In “Kill Anything That Moves,” Turse, for the first time, painted “an accurate overall picture of what physically was occurring on the ground,” writes journalist Jonathan Schell.
“Like a tightening net, the web of stories and reports drawn from myriad sources coalesces into a convincing, inescapable portrait of this war—a portrait that, as an American, you do not wish to see; that, having seen, you wish you could forget, but that you should not forget; and that the facts force you to see and remember and take into account when you ask yourself what the United States has done and been in the last half century, and what it still is doing and still is,” Schell wrote in his review of the book.
Among Turse’s revelations, which he derived from meticulously researching classified documents, Pentagon reports and court-martial records, and through conducting first-person interviews, is that commonly misheld beliefs, such as the My Lai Massacre being an isolated event, are flat-out wrong.
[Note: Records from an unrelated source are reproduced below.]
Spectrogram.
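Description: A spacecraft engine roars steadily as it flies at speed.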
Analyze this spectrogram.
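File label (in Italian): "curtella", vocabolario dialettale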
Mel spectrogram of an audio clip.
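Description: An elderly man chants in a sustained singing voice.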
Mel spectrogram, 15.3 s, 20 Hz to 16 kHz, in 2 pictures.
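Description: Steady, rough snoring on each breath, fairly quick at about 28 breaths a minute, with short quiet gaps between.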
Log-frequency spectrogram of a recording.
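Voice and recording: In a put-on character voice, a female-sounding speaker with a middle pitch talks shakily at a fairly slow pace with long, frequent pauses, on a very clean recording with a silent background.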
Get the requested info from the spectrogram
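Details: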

According to Turse, horrific events like the one that happened in the village of My Lai—in which hundreds of unarmed Vietnamese women, children and men too old to fight were slaughtered by American forces who were commanded to “kill everything that moves”—weren’t aberrations, as has historically been recorded.
“Looking back, it’s clear that the real aberration was the unprecedented and unparalleled investigation and exposure of My Lai. No other American atrocity committed during the war—and there were so many—was ever afforded anything approaching the same attention,” Turse writes in the book’s introduction. “Most, of course, weren’t photographed, and many were not documented in any way. The great majority were never known outside the offending unit, and most investigations that did result were closed, quashed, or abandoned.”
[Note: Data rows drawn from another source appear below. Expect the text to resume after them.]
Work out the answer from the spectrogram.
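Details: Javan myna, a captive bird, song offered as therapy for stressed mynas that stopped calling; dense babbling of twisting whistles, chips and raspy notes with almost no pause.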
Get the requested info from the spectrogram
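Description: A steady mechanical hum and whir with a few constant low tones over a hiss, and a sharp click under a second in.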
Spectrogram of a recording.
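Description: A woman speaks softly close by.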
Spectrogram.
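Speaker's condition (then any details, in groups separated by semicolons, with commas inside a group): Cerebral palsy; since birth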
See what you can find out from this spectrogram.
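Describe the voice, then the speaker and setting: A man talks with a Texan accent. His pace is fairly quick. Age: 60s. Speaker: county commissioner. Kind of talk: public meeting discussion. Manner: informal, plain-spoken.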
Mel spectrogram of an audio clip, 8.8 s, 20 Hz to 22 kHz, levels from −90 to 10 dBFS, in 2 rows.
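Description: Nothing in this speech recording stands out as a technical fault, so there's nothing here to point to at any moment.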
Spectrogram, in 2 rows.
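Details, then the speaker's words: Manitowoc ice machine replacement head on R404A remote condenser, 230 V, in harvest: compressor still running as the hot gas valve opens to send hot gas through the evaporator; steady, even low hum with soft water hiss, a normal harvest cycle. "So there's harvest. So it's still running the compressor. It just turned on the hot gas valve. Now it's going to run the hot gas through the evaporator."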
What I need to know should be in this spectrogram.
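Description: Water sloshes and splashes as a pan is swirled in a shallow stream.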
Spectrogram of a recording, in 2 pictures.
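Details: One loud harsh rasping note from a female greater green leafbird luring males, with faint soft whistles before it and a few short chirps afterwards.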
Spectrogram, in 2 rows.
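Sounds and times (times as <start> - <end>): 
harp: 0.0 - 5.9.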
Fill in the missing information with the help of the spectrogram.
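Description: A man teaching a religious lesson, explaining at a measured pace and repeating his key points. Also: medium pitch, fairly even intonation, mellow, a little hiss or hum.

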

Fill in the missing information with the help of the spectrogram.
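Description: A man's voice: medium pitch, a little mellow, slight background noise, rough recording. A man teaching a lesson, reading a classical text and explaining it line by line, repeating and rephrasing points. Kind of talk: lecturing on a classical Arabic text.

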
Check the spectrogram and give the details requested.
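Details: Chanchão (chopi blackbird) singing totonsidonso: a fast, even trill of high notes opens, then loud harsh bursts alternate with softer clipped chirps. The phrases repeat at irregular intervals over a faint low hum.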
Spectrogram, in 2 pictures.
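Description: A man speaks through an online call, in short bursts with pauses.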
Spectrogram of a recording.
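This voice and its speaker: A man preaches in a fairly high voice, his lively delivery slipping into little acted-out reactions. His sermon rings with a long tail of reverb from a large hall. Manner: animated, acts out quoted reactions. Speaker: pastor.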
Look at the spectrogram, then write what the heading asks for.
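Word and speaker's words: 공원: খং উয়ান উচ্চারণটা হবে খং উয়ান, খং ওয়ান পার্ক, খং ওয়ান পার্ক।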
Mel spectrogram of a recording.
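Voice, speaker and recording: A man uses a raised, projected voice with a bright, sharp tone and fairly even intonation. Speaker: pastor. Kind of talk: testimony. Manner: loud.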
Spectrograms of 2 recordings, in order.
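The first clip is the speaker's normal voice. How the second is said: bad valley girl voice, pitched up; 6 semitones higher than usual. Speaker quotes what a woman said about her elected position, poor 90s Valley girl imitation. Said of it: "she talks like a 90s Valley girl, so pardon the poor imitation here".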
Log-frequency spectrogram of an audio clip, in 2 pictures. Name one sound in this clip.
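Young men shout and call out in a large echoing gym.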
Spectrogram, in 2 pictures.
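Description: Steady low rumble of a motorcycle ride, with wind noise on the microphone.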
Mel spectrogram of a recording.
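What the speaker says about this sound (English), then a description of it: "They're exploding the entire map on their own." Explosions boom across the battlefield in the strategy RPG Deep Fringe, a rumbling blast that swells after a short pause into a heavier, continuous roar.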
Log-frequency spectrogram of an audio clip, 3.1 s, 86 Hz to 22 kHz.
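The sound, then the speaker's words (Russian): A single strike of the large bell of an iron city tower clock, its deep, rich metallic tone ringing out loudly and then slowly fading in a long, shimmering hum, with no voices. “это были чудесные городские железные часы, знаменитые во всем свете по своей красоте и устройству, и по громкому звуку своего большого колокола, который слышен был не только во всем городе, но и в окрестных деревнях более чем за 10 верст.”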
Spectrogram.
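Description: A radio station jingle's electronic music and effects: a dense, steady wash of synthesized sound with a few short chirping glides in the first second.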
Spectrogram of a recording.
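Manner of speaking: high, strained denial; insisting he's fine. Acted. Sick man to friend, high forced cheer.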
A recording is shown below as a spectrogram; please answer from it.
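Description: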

He continues: “Until the My Lai revelations became front-page news, atrocity stories were routinely disregarded by American journalists or excised by stateside editors.”
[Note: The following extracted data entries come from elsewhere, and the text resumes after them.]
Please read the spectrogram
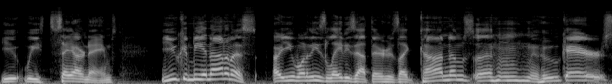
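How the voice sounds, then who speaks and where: A man with a Midwestern American accent talks at a fairly quick pace, his pitch fairly high for a man. His pitch swings very widely while his loudness stays very even. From west-central Indiana, Vigo County. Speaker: podcast co-host. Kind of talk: reading news article aloud; casual comedic chat. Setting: podcast theater studio.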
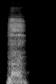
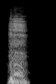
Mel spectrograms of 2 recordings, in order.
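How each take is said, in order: The two takes are said the same way.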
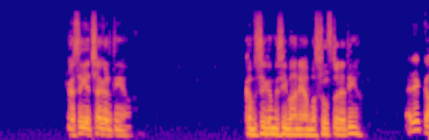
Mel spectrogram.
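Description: A young man speaks warmly up close.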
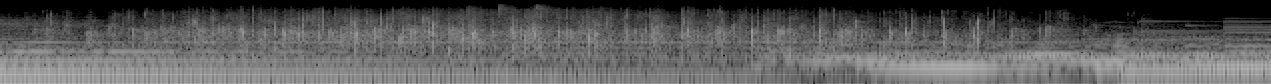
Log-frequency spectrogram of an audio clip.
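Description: Congregation applauding as a worship band's held final chord fades away; the clapping dies down after about five seconds, as soft new music begins.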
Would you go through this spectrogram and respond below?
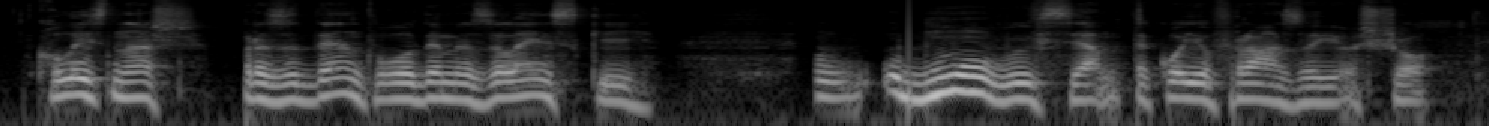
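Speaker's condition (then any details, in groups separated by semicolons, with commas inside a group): No condition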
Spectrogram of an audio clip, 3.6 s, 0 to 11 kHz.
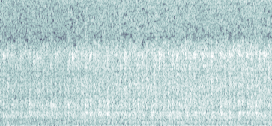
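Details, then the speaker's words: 1955 Ferguson 20 TEF diesel tractor after fuel system work, idling with clutch down, steady even light clatter and constant low rumble with no misses, charging; normal idle. "Delighted. There, clutch. Clutch down. Nice and quiet."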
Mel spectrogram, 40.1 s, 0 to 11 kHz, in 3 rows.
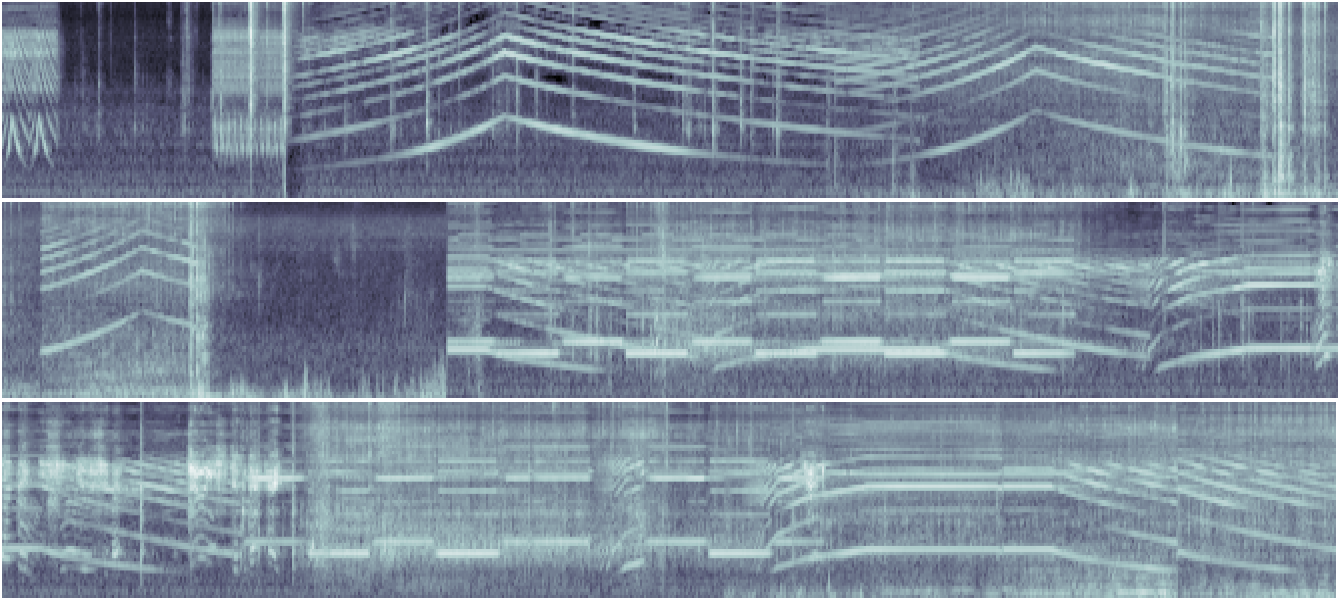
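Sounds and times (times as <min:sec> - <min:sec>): two-note hi-lo siren: 0:00.0 - 0:00.6, 0:02.5 - 0:15.9, 0:17.8 - 0:40.0
wailing siren: 0:00.0 - 0:00.6, 0:02.1 - 0:15.9, 0:17.8 - 0:40.0
toy cars rolling and clattering: 0:00.7 - 0:08.1, 0:09.8 - 0:15.8, 0:18.7 - 0:25.0, 0:27.0 - 0:35.6.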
Turse’s meticulously detailed book is the culmination of more than a decade of research, which began in June 2001 while he was a graduate student exploring post-traumatic stress disorder in Vietnam veterans. With the Vietnam War Crimes Working Group—a treasure trove of records that resulted from a secret Pentagon task force about My Lai, and something he stumbled upon by chance during his initial research—as his starting point, Turse was eventually able to locate other little-known or never-revealed documents about Vietnam War crimes. In addition to searching for investigation files at the National Archives, he submitted requests under the Freedom of Information Act, and also interviewed generals, top civilian officials and hundreds of Vietnam veterans all across America.
By piecing together all of this evidence, Turse came to the following conclusion:
Killings of civilians—whether cold-blooded slaughter like the massacre at My Lai or the routinely indifferent, wanton bloodshed like the lime gatherers’ ambush in Binh Long—were widespread, routine, and directly attributable to U.S. command policies.
And such massacres by soldiers and marines, my research showed, were themselves just a tiny part of the story. For every mass killing by ground troops that left piles of civilian corpses in a forest clearing or a drainage ditch, there were exponentially more victims killed by the everyday exercise of the American way of war from the air.
In Turse’s view, this—the side of Vietnam “that barely appears at all in the tens of thousands of volumes written about” the topic—is the real war. It’s the one that history textbooks have long glossed over, the one that shows My Lai as part of a dark and disturbing trend and not simply a one-off.
In short, this is exactly the war that King was talking about all those decades ago.
For revealing the true depth and scope of the atrocities committed during the war—and for proving, again and definitely, how right King’s condemnation of Vietnam was—we honor Nick Turse as our Truthdigger of the Week.
To read the introduction from “Kill Anything That Moves,” click here. To read Jonathan Schell’s review, click here.